- **ACTIVITY**
Nothing less than an exact copy of all the records is required.

Extracted records:

======

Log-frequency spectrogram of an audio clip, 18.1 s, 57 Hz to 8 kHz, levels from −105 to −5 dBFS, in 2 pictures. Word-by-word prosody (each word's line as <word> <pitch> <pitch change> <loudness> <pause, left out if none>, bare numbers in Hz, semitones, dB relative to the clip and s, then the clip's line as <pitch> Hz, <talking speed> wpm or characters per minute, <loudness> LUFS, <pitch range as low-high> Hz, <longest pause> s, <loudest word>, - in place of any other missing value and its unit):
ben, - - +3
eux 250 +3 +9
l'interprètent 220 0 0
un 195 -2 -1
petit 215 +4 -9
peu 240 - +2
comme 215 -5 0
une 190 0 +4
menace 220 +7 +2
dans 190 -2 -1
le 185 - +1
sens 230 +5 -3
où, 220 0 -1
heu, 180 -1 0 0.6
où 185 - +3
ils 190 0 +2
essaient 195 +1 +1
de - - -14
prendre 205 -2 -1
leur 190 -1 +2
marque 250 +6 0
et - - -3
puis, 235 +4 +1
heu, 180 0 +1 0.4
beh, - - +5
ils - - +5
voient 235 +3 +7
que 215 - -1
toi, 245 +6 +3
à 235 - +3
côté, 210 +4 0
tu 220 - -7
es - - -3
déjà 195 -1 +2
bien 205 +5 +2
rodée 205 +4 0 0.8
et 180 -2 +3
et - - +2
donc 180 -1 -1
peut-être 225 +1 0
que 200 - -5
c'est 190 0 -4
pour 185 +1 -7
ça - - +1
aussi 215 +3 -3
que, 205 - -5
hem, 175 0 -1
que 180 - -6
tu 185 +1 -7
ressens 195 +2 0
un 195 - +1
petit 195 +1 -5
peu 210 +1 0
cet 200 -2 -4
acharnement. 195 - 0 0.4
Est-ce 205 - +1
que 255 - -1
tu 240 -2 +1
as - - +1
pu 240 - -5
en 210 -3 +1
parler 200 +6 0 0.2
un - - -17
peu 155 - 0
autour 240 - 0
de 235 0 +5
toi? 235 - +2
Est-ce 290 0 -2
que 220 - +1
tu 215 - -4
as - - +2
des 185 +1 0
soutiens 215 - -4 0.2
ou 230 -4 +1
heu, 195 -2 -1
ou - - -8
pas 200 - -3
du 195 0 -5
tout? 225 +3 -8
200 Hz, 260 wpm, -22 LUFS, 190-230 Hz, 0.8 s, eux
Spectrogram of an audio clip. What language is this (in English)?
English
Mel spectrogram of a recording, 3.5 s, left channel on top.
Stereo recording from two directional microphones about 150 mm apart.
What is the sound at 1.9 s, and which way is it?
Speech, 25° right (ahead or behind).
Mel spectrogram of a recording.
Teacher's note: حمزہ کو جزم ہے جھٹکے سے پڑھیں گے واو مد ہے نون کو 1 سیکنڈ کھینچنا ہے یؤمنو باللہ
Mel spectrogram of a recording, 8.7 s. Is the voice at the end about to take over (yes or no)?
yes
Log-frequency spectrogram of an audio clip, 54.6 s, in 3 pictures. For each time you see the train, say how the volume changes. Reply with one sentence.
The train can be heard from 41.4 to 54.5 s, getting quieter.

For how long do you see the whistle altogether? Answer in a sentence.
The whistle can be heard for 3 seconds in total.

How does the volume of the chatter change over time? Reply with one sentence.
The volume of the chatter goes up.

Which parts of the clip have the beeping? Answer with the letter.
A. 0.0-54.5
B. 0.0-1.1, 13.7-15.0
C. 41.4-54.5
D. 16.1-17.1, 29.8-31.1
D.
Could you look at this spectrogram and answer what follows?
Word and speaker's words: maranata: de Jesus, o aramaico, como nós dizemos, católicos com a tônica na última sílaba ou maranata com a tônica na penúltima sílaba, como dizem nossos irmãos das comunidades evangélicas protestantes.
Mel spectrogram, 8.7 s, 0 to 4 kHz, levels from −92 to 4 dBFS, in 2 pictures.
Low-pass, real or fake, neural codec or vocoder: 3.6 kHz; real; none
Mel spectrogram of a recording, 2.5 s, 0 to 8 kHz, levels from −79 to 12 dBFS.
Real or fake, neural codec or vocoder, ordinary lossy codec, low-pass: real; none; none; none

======

- **RESPONSE TO THIS TASK**
Log-frequency spectrogram of an audio clip, 18.1 s, 57 Hz to 8 kHz, levels from −105 to −5 dBFS, in 2 pictures. Word-by-word prosody (each word's line as <word> <pitch> <pitch change> <loudness> <pause, left out if none>, bare numbers in Hz, semitones, dB relative to the clip and s, then the clip's line as <pitch> Hz, <talking speed> wpm or characters per minute, <loudness> LUFS, <pitch range as low-high> Hz, <longest pause> s, <loudest word>, - in place of any other missing value and its unit):
ben, - - +3
eux 250 +3 +9
l'interprètent 220 0 0
un 195 -2 -1
petit 215 +4 -9
peu 240 - +2
comme 215 -5 0
une 190 0 +4
menace 220 +7 +2
dans 190 -2 -1
le 185 - +1
sens 230 +5 -3
où, 220 0 -1
heu, 180 -1 0 0.6
où 185 - +3
ils 190 0 +2
essaient 195 +1 +1
de - - -14
prendre 205 -2 -1
leur 190 -1 +2
marque 250 +6 0
et - - -3
puis, 235 +4 +1
heu, 180 0 +1 0.4
beh, - - +5
ils - - +5
voient 235 +3 +7
que 215 - -1
toi, 245 +6 +3
à 235 - +3
côté, 210 +4 0
tu 220 - -7
es - - -3
déjà 195 -1 +2
bien 205 +5 +2
rodée 205 +4 0 0.8
et 180 -2 +3
et - - +2
donc 180 -1 -1
peut-être 225 +1 0
que 200 - -5
c'est 190 0 -4
pour 185 +1 -7
ça - - +1
aussi 215 +3 -3
que, 205 - -5
hem, 175 0 -1
que 180 - -6
tu 185 +1 -7
ressens 195 +2 0
un 195 - +1
petit 195 +1 -5
peu 210 +1 0
cet 200 -2 -4
acharnement. 195 - 0 0.4
Est-ce 205 - +1
que 255 - -1
tu 240 -2 +1
as - - +1
pu 240 - -5
en 210 -3 +1
parler 200 +6 0 0.2
un - - -17
peu 155 - 0
autour 240 - 0
de 235 0 +5
toi? 235 - +2
Est-ce 290 0 -2
que 220 - +1
tu 215 - -4
as - - +2
des 185 +1 0
soutiens 215 - -4 0.2
ou 230 -4 +1
heu, 195 -2 -1
ou - - -8
pas 200 - -3
du 195 0 -5
tout? 225 +3 -8
200 Hz, 260 wpm, -22 LUFS, 190-230 Hz, 0.8 s, eux
Spectrogram of an audio clip. What language is this (in English)?
English
Mel spectrogram of a recording, 3.5 s, left channel on top.
Stereo recording from two directional microphones about 150 mm apart.
What is the sound at 1.9 s, and which way is it?
Speech, 25° right (ahead or behind).
Mel spectrogram of a recording.
Teacher's note: حمزہ کو جزم ہے جھٹکے سے پڑھیں گے واو مد ہے نون کو 1 سیکنڈ کھینچنا ہے یؤمنو باللہ
Mel spectrogram of a recording, 8.7 s. Is the voice at the end about to take over (yes or no)?
yes
Log-frequency spectrogram of an audio clip, 54.6 s, in 3 pictures. For each time you see the train, say how the volume changes. Reply with one sentence.
The train can be heard from 41.4 to 54.5 s, getting quieter.

For how long do you see the whistle altogether? Answer in a sentence.
The whistle can be heard for 3 seconds in total.

How does the volume of the chatter change over time? Reply with one sentence.
The volume of the chatter goes up.

Which parts of the clip have the beeping? Answer with the letter.
A. 0.0-54.5
B. 0.0-1.1, 13.7-15.0
C. 41.4-54.5
D. 16.1-17.1, 29.8-31.1
D.
Could you look at this spectrogram and answer what follows?
Word and speaker's words: maranata: de Jesus, o aramaico, como nós dizemos, católicos com a tônica na última sílaba ou maranata com a tônica na penúltima sílaba, como dizem nossos irmãos das comunidades evangélicas protestantes.
Mel spectrogram, 8.7 s, 0 to 4 kHz, levels from −92 to 4 dBFS, in 2 pictures.
Low-pass, real or fake, neural codec or vocoder: 3.6 kHz; real; none
Mel spectrogram of a recording, 2.5 s, 0 to 8 kHz, levels from −79 to 12 dBFS.
Real or fake, neural codec or vocoder, ordinary lossy codec, low-pass: real; none; none; none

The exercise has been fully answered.